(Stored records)
_ _ _ _ _

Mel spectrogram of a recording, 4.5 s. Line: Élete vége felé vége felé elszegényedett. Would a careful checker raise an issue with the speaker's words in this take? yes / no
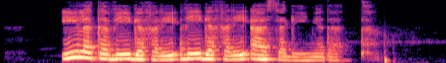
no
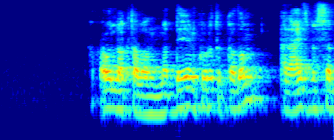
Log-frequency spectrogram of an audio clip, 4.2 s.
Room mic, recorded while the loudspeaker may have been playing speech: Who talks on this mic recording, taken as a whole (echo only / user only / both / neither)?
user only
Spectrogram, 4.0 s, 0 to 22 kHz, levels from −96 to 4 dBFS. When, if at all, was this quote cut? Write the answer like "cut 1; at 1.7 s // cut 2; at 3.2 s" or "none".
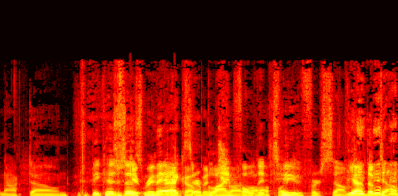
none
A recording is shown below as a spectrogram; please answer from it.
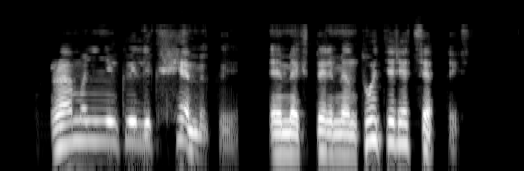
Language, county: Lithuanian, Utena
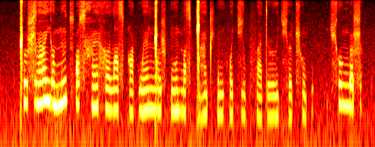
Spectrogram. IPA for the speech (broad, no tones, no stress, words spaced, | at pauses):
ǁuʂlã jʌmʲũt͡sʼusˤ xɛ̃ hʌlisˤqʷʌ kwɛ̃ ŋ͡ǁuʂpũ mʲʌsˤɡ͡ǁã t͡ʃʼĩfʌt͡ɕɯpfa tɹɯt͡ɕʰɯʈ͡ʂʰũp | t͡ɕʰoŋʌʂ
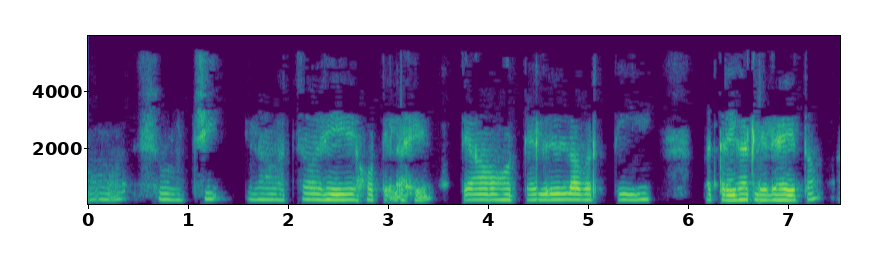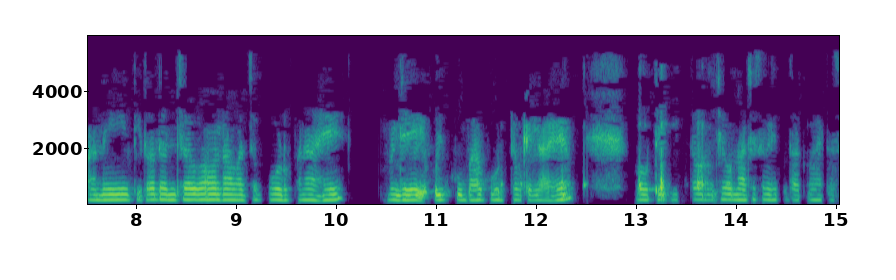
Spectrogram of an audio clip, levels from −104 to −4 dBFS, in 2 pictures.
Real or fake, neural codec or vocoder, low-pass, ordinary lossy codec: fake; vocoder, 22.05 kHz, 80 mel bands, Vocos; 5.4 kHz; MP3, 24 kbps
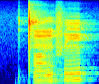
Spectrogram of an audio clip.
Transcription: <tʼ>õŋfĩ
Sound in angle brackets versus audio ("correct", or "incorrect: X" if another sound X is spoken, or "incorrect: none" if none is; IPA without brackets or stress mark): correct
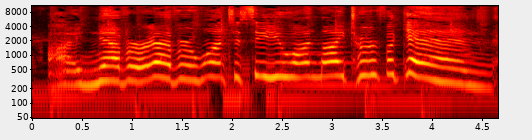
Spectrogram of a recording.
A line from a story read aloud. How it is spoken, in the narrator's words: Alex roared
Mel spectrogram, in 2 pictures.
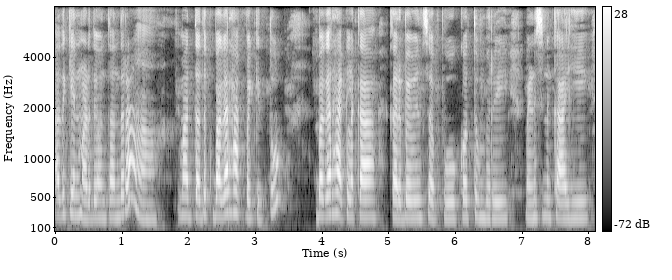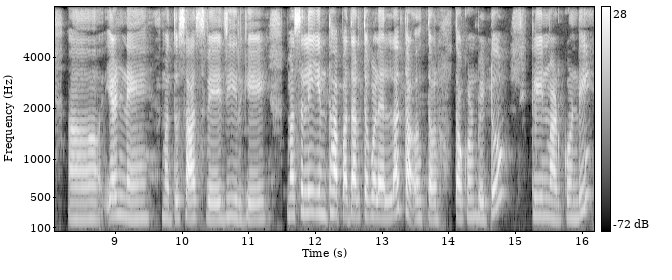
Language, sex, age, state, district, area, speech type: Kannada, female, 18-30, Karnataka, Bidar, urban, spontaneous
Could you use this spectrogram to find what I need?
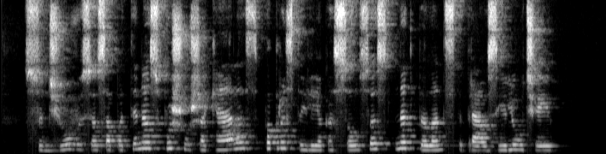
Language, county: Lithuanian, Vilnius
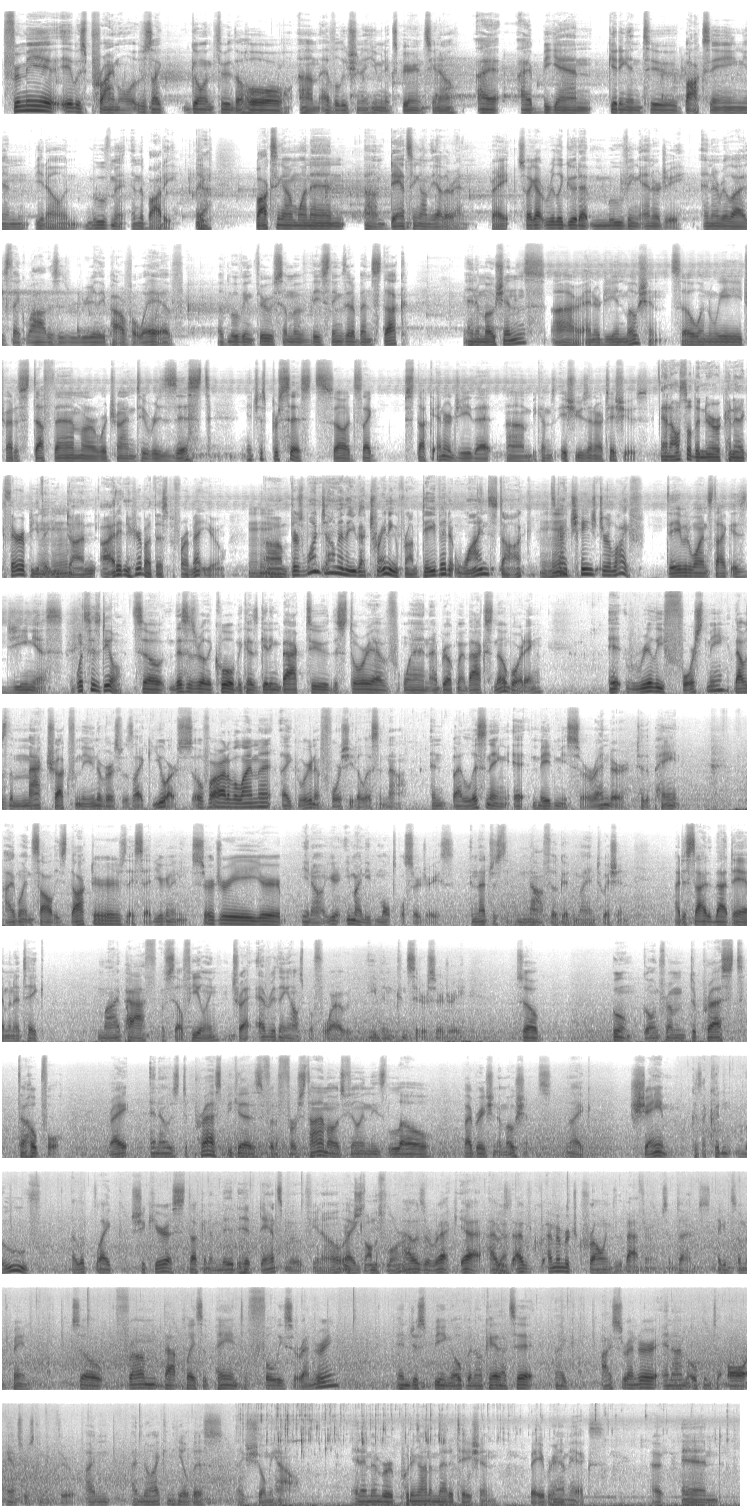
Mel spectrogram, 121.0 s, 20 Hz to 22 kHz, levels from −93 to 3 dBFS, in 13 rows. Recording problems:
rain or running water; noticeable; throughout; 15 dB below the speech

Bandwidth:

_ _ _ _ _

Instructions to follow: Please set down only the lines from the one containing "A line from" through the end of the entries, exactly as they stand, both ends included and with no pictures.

Solution to this problem:
A line from a story read aloud. How it is spoken, in the narrator's words: Alex roared
Mel spectrogram, in 2 pictures.
Language, sex, age, state, district, area, speech type: Kannada, female, 18-30, Karnataka, Bidar, urban, spontaneous
Could you use this spectrogram to find what I need?
Language, county: Lithuanian, Vilnius
Mel spectrogram, 121.0 s, 20 Hz to 22 kHz, levels from −93 to 3 dBFS, in 13 rows. Recording problems:
rain or running water; noticeable; throughout; 15 dB below the speech

Bandwidth:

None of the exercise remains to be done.